■ **Instructions to follow**:
Take from the listing each line that has the string "speech".

=== Section Start ===

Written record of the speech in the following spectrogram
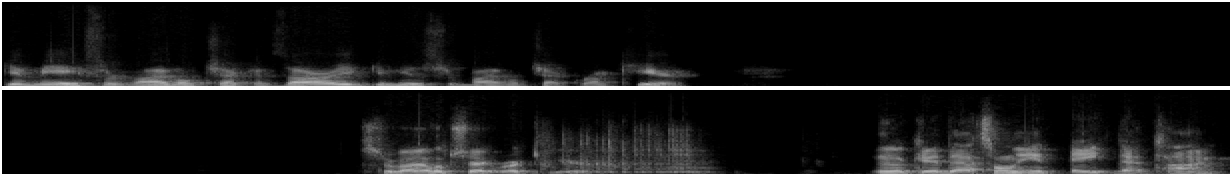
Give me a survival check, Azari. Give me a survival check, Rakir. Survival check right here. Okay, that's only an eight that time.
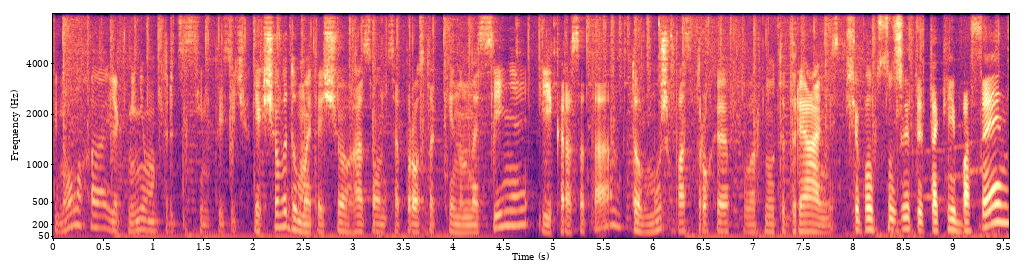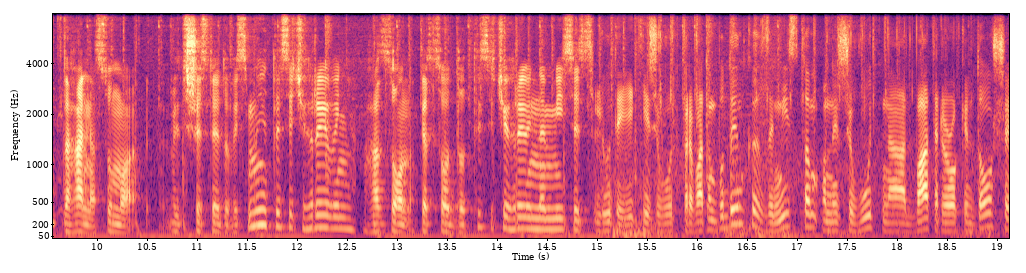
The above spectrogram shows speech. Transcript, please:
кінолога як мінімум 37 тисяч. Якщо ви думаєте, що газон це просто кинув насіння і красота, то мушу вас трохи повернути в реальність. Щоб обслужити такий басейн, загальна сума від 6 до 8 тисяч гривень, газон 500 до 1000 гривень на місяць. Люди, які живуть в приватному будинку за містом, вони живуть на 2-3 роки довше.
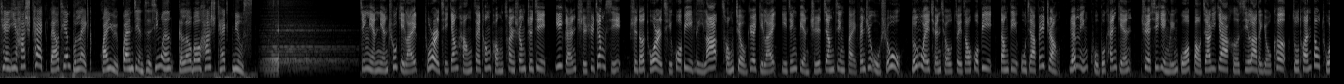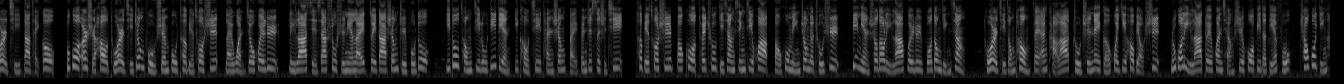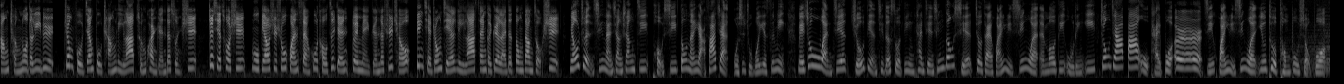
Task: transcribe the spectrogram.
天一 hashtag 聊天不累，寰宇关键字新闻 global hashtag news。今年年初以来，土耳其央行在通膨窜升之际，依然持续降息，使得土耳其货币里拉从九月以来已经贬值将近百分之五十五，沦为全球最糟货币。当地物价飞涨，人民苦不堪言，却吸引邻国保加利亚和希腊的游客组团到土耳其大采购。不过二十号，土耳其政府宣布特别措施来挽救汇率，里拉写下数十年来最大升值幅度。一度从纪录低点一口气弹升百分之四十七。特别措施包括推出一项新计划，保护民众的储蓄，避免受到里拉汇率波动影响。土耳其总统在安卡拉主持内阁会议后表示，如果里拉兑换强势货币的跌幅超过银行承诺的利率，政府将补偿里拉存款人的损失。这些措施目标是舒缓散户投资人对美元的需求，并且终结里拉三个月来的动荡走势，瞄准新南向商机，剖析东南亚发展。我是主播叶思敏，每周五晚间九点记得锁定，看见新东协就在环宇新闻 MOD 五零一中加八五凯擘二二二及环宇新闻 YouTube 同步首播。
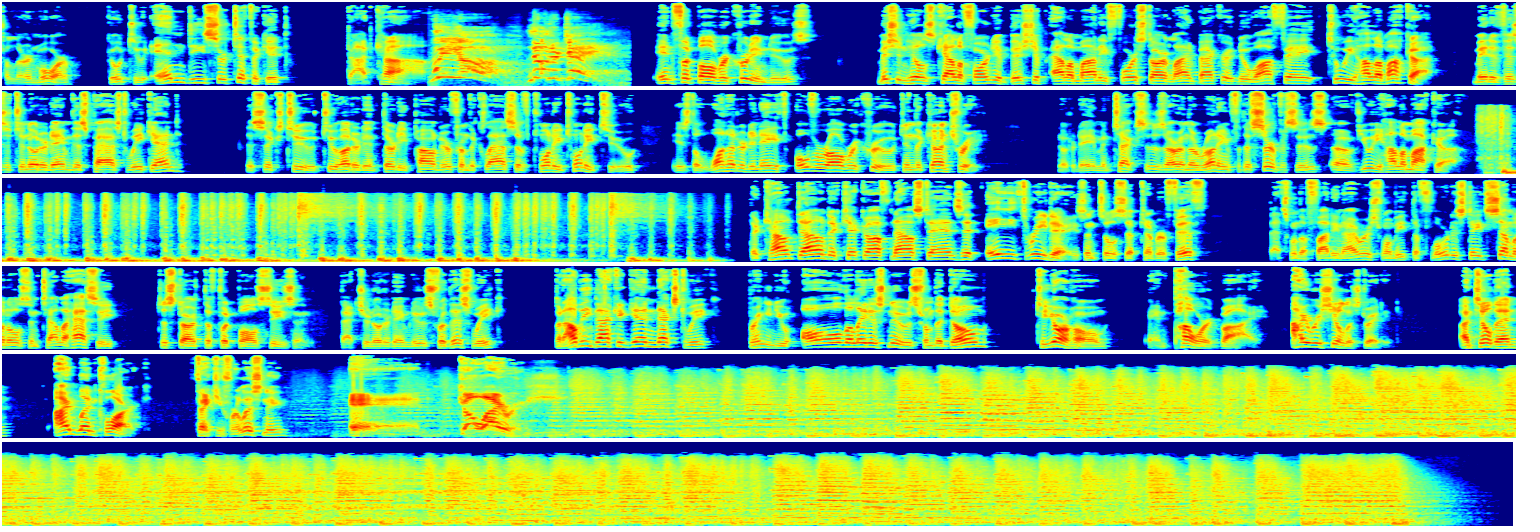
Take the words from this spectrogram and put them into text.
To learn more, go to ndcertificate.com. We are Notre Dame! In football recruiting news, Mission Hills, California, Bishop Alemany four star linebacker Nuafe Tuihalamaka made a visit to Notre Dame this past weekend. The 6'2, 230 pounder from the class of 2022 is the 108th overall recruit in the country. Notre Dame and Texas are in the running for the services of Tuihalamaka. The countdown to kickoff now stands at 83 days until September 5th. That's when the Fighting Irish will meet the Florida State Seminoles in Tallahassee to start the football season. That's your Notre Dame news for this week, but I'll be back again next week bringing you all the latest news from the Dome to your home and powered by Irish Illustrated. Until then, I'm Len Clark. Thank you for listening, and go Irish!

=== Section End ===

■ **Expected answer**:
Written record of the speech in the following spectrogram
The above spectrogram shows speech. Transcript, please:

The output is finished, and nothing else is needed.